All entries below are to be reproduced precisely as they stand, without the pictures.

-=-=-

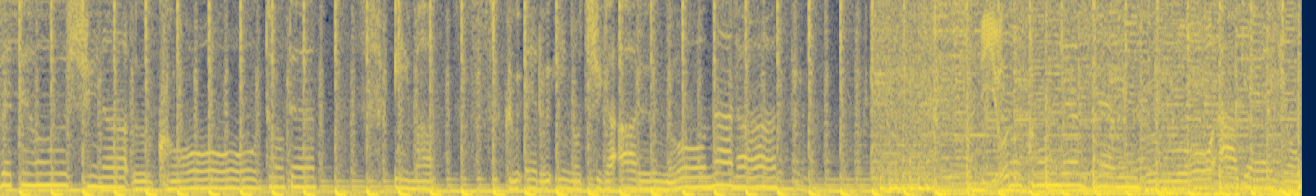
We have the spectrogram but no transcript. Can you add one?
全てを失うことで今命があるのなら喜んで全部をあげよう。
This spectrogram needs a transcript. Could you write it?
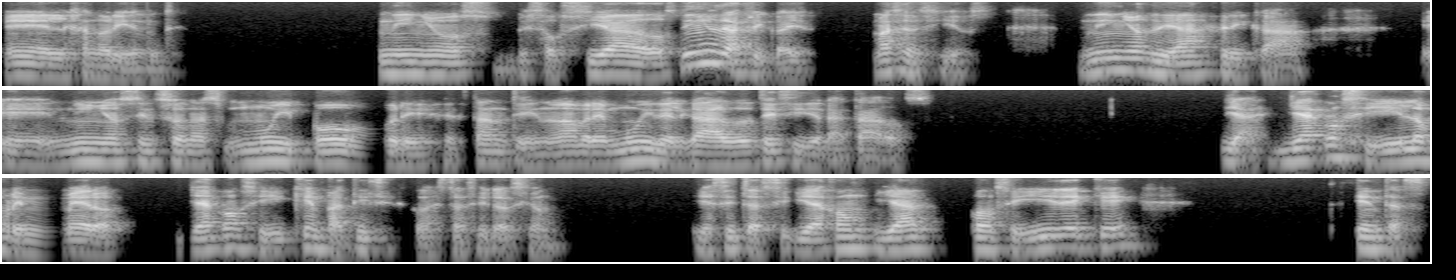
en el lejano oriente. Niños desahuciados, niños de África ya, más sencillos. Niños de África, eh, niños en zonas muy pobres, están teniendo hambre, muy delgados, deshidratados. Ya, ya conseguí lo primero, ya conseguí que empatices con esta situación. Ya, ya, ya conseguí de que sientas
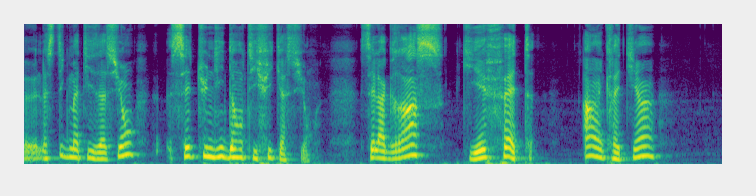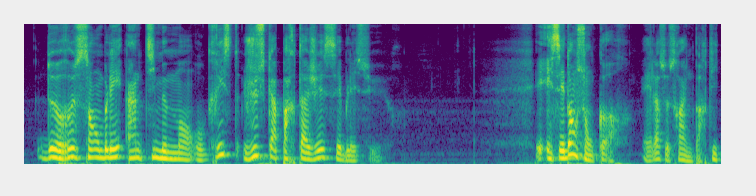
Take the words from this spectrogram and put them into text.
euh, la stigmatisation, c'est une identification. C'est la grâce qui est faite à un chrétien de ressembler intimement au Christ jusqu'à partager ses blessures. Et, c'est dans son corps. Et là, ce sera une partie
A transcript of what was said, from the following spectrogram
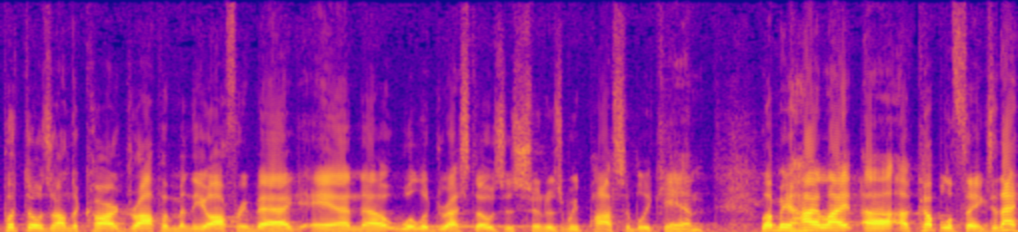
put those on the card, drop them in the offering bag, and uh, we'll address those as soon as we possibly can. Let me highlight uh, a couple of things. And I,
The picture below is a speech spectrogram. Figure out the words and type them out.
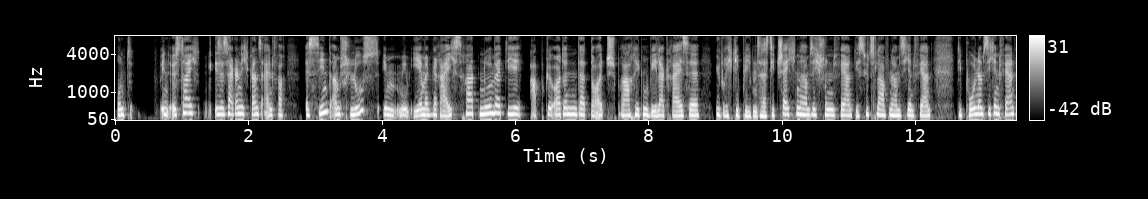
Und in Österreich ist es eigentlich ganz einfach. Es sind am Schluss im, im ehemaligen Reichsrat nur mehr die Abgeordneten der deutschsprachigen Wählerkreise übrig geblieben. Das heißt, die Tschechen haben sich schon entfernt, die Südslawen haben sich entfernt, die Polen haben sich entfernt.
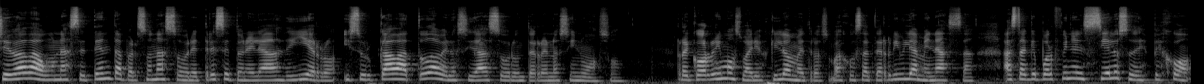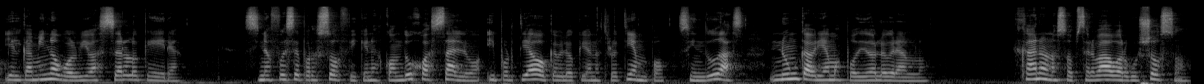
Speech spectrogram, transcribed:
llevaba a unas 70 personas sobre 13 toneladas de hierro y surcaba a toda velocidad sobre un terreno sinuoso. Recorrimos varios kilómetros bajo esa terrible amenaza, hasta que por fin el cielo se despejó y el camino volvió a ser lo que era. Si no fuese por Sophie que nos condujo a salvo y por Tiago que bloqueó nuestro tiempo, sin dudas, nunca habríamos podido lograrlo. Jano nos observaba orgulloso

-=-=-

**Output below**
We have the spectrogram but no transcript. Can you add one?
全てを失うことで今命があるのなら喜んで全部をあげよう。
This spectrogram needs a transcript. Could you write it?
en el lejano oriente. Niños desahuciados, niños de África ya, más sencillos. Niños de África, eh, niños en zonas muy pobres, están teniendo hambre, muy delgados, deshidratados. Ya, ya conseguí lo primero, ya conseguí que empatices con esta situación. Ya, ya, ya conseguí de que sientas
Take the words from this spectrogram and put them into text.
euh, la stigmatisation, c'est une identification. C'est la grâce qui est faite à un chrétien de ressembler intimement au Christ jusqu'à partager ses blessures. Et, c'est dans son corps. Et là, ce sera une partie
A transcript of what was said, from the following spectrogram
put those on the card, drop them in the offering bag, and uh, we'll address those as soon as we possibly can. Let me highlight uh, a couple of things. And I,
The picture below is a speech spectrogram. Figure out the words and type them out.
Und in Österreich ist es eigentlich ganz einfach. Es sind am Schluss im, im ehemaligen Reichsrat nur mehr die Abgeordneten der deutschsprachigen Wählerkreise übrig geblieben. Das heißt, die Tschechen haben sich schon entfernt, die Südslawen haben sich entfernt, die Polen haben sich entfernt.
Speech spectrogram, transcribed:
llevaba a unas 70 personas sobre 13 toneladas de hierro y surcaba a toda velocidad sobre un terreno sinuoso. Recorrimos varios kilómetros bajo esa terrible amenaza, hasta que por fin el cielo se despejó y el camino volvió a ser lo que era. Si no fuese por Sophie que nos condujo a salvo y por Tiago que bloqueó nuestro tiempo, sin dudas, nunca habríamos podido lograrlo. Jano nos observaba orgulloso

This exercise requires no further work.